• Mop your brow and sing us a Christmas carol
30 DEGREES in the shade and Squinter retreats from the baking heat of the garden to the relative cool of the living room for a lie-down on the settee. The TV’s on low in the background and as Squinter stretches out and mops his brow, dull and familiar clips from daytime ads puncture the hot afternoon stillness. Life insurance for the over-50s; £2 a month to save a donkey; cruises on the Rhine; funeral plans; Christmas trees.
Wait. What? Christmas trees?
Squinter sits up, puts on his glasses, grabs the remote and turns up the sound. And, yep, there it is. Three generations of an affluent and smilingly handsome family in a tastefully furnished living room warmly lit by softly blinking festive lights. The centrepiece of this cheerful domestic Yuletide tableau is a richly decorated Christmas tree enveloping grand-parents, parents and children in its comforting glow.

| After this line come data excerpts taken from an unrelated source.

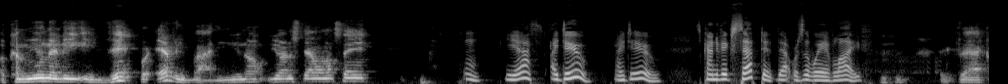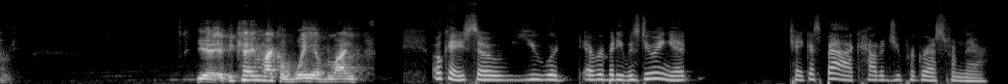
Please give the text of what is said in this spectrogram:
a community event for everybody. You know, you understand what I'm saying? Hmm. Yes, I do. I do. It's kind of accepted. That was the way of life. exactly. Yeah, it became like a way of life. Okay, so you were everybody was doing it. Take us back. How did you progress from there?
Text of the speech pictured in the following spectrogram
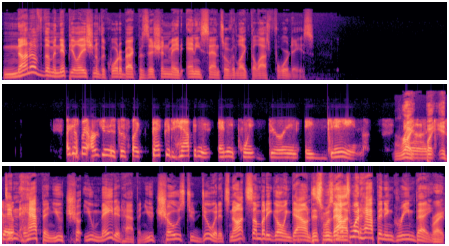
none of the manipulation of the quarterback position made any sense over like the last four days. I guess my argument is just like that could happen at any point during a game. Right, And but it so- didn't happen. You cho- you made it happen. You chose to do it. It's not somebody going down. This was That's not- what happened in Green Bay. Right.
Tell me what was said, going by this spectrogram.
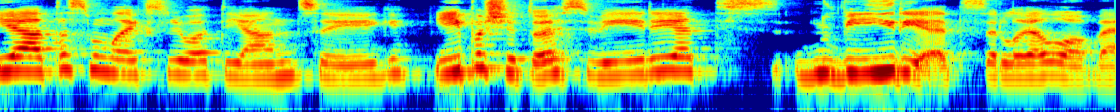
Jā, tas man liekas ļoti jancīgi. Īpaši, ja tu esi vīrietis, nu, vīrietis ar lielo V.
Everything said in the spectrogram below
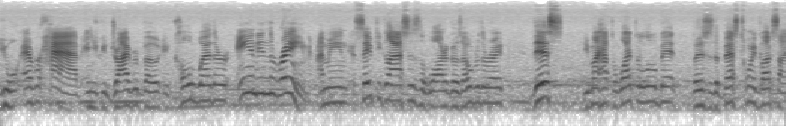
you will ever have, and you can drive your boat in cold weather and in the rain. I mean, safety glasses, the water goes over the rain. This, you might have to wipe it a little bit, but this is the best 20 bucks I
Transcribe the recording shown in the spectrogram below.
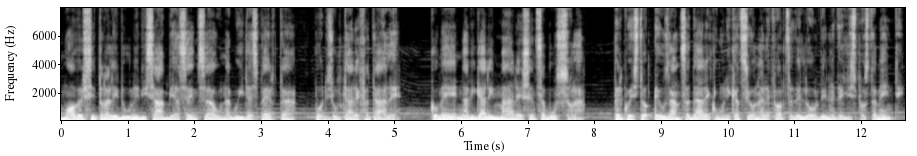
Muoversi tra le dune di sabbia senza una guida esperta può risultare fatale, come navigare in mare senza bussola. Per questo è usanza dare comunicazione alle forze dell'ordine e degli spostamenti.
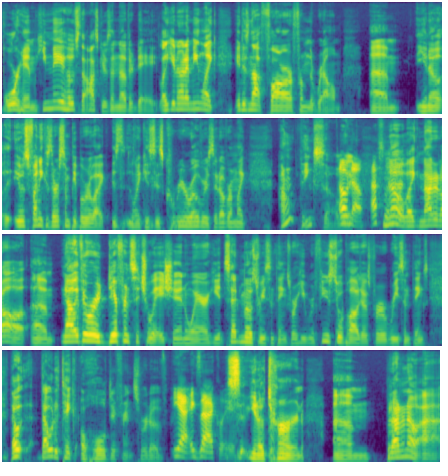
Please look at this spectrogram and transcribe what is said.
for, him, he may host the Oscars another day. Like you know what I mean? Like it is not far from the realm. Um, you know, it was funny because there were some people who were like, "Is like is his career over? Is it over?" I'm like, I don't think so. oh Like, no, absolutely no, not. like not at all. Um, now, if it were a different situation where he had said most recent things, where he refused to apologize for recent things, that w- that would have taken a whole different sort of yeah, exactly. you know turn. Um, but I don't know. I,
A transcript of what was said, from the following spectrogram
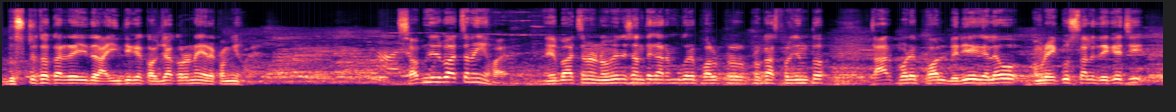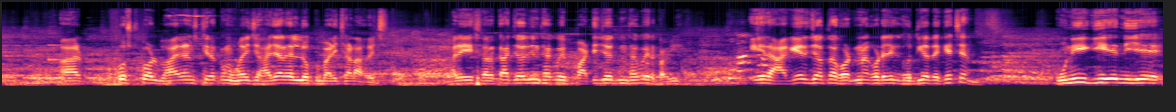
দুষ্টতকারীরা এই রাজনীতিকে কবজা করে না এরকমই হয়। সব নির্বাচনেই হয়। নির্বাচনের নমিনেশন থেকে আরম্ভ করে ফল প্র- প্রকাশ পর্যন্ত তারপরে ফল বেরিয়ে গেলেও আমরা একুশ সালে দেখেছি আর পোস্ট পোল ভায়োলেন্স কীরকম হয়েছে, হাজারের লোক বাড়ি ছাড়া হয়েছে। আর এই সরকার যতদিন থাকবে, পার্টি যতদিন থাকবে, এরকমই এর আগের যত ঘটনা ঘটেছে খতিয়া দেখেছেন? উনি গিয়ে নিজে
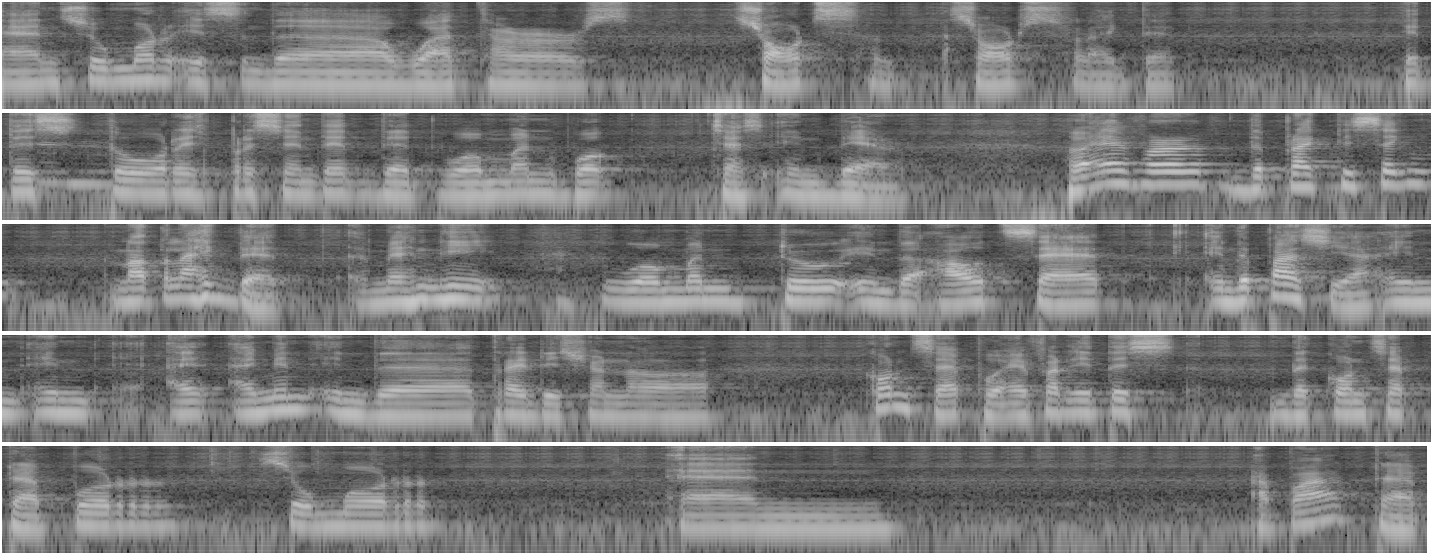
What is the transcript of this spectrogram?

“This Christmas, create magical moments at the flick of a switch,” Squinter hears. “Made with craftsmanship you’ll enjoy for years to come. Handstrung lights that add a twinkle to your festivities and true needle foliage that looks stunningly lifelike. Make it your own. Have a happier Christmas with free delivery at Balsam Hill.co.uk.”
Squinter clicked off the television and sank back into the settee. A fat bumble bee buzzed lazily against the window, the tarmac on the road outside shimmered dreamily in a heat haze and the smell of barbecued meat mingled with laughter and music from a dozen nearby gardens. Try as he might, Squinter struggled to find the festive spirit on the hottest day in Belfast for years; instead he found himself wondering whether this Balsam Hill Christmas commercial had set a new record for the start of the Christmas festivities.
Regular readers will know that Squinter has written many times about Halloween starting in mid-September, Easter eggs in early January, selection boxes in the supermarkets in mid-September. But an ad for a Christmas tree smack bang in the middle of July? As a life-threatening heatwave blasted Ireland and Britain with Mediterranean temperatures? It’s a bit much to take, especially with the embers of the Eleventh Night bonfires still smouldering and the smoking remains of the effigies of Mary Lou, Michelle and Naomi still proving an attraction in Carrick.